Brussels, 16 June 2011 – The European Commission has formally requested eight Member States to fully implement the railway interoperability Directive of 2008 (2008/57/EC) and its 2009 amendment. Austria, the Czech Republic, Germany, Ireland, The Netherlands, Poland, Sweden and the United Kingdom have so far failed to notify the Commission of measure taken to implement both these two Directives into national law (the deadline was 19 July 2010). The Commission has requested the Member States in question to remedy the situation within two months, failing which the Commission may refer them to the EU’s Court of Justice.
The EU rules
The Directive on the interoperability of the rail system (2008/57/EC) aims to establish the conditions for achieving interoperability within the European rail transport system..It includes rules on the design, construction, placing in service, upgrading, renewal, operation and maintenance of the components of the railway system, as well as rules on the professional qualifications and health and safety conditions of the staff who contribute to its operation and maintenance. The Directive also lays down rules on technical specifications for interoperability and the procedures for adopting, reviewing and publishing them.
Directive 2009/131/EC amends Directive 2008/57/EC by providing an updated list of parameters to be checked on railway vehicles which do not conform to the technical specifications for interoperability.
The practical effect of non-implementation
Rail interoperability aims to improve the competitive position of the rail sector so that it can compete effectively with other transport modes, and in particular with road transport. The failure of these Member States to implement the Directives in question means that railway systems within the European Union are not interoperable. People and goods are therefore prevented from using railways as easily as they could if the Member States’ railway systems (e.g. coaches, trucks, locomotives) were interoperable, as required by these Directives.

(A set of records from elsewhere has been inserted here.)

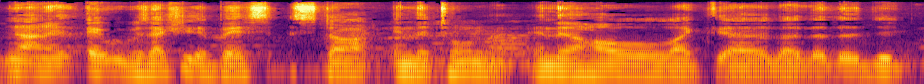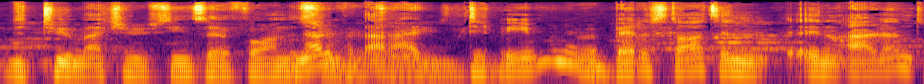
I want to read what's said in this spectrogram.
No, no, it was actually the best start in the tournament in the whole like uh, the, the, the the two matches we've seen so far. In the Not even that. I, did we even have a better start in, in Ireland?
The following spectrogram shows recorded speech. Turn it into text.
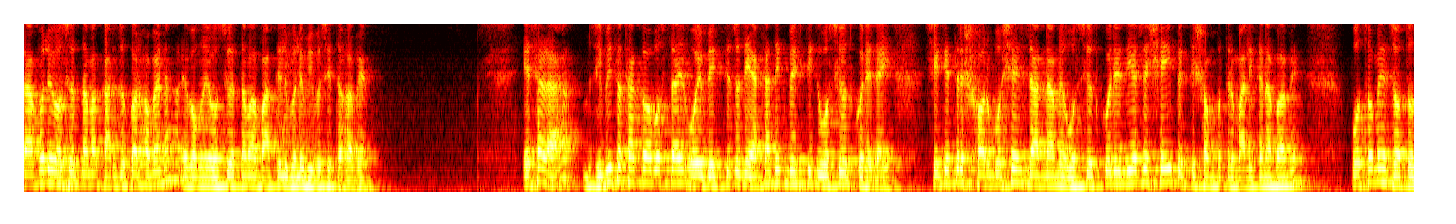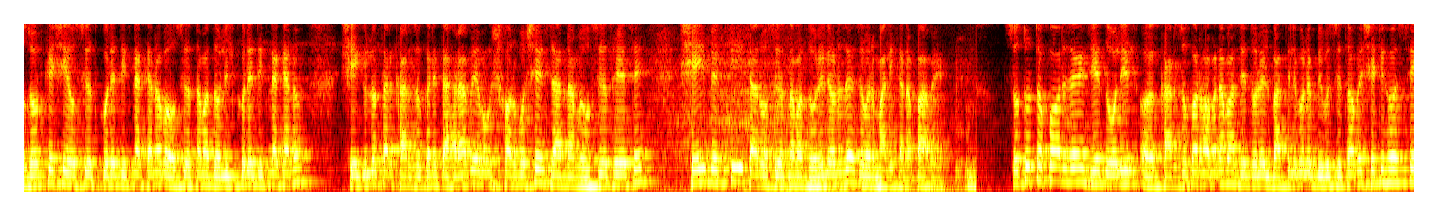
তাহলে ওসিয়তনামা কার্যকর হবে না এবং এই ওসিয়তনামা বাতিল বলে বিবেচিত হবে। এছাড়া জীবিত থাকা অবস্থায় ওই ব্যক্তি যদি একাধিক ব্যক্তিকে ওসিয়ত করে দেয়, সেক্ষেত্রে সর্বশেষ যার নামে ওসিয়ত করে দিয়েছে সেই ব্যক্তি সম্পত্তির মালিকানা পাবে। প্রথমে যতজনকে সে ওসিয়ত করে দিক না কেন বা ওসিয়তনামা দলিল করে দিক না কেন, সেগুলো তার কার্যকারিতা হারাবে এবং সর্বশেষ যার নামে ওসিয়ত হয়েছে, সেই ব্যক্তি তার ওসিয়তনামা দলিল অনুযায়ী জমির মালিকানা পাবে। চতুর্থ পর্যায়ে যে দলিল কার্যকর হবে না বা যে দলিল বাতিল বলে বিবেচিত হবে, সেটি হচ্ছে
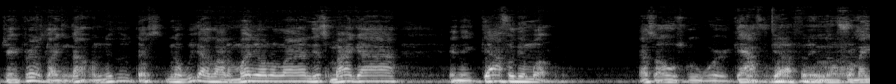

For more information on EU infringement procedures, see MEMO/11/408
Source – European Commission.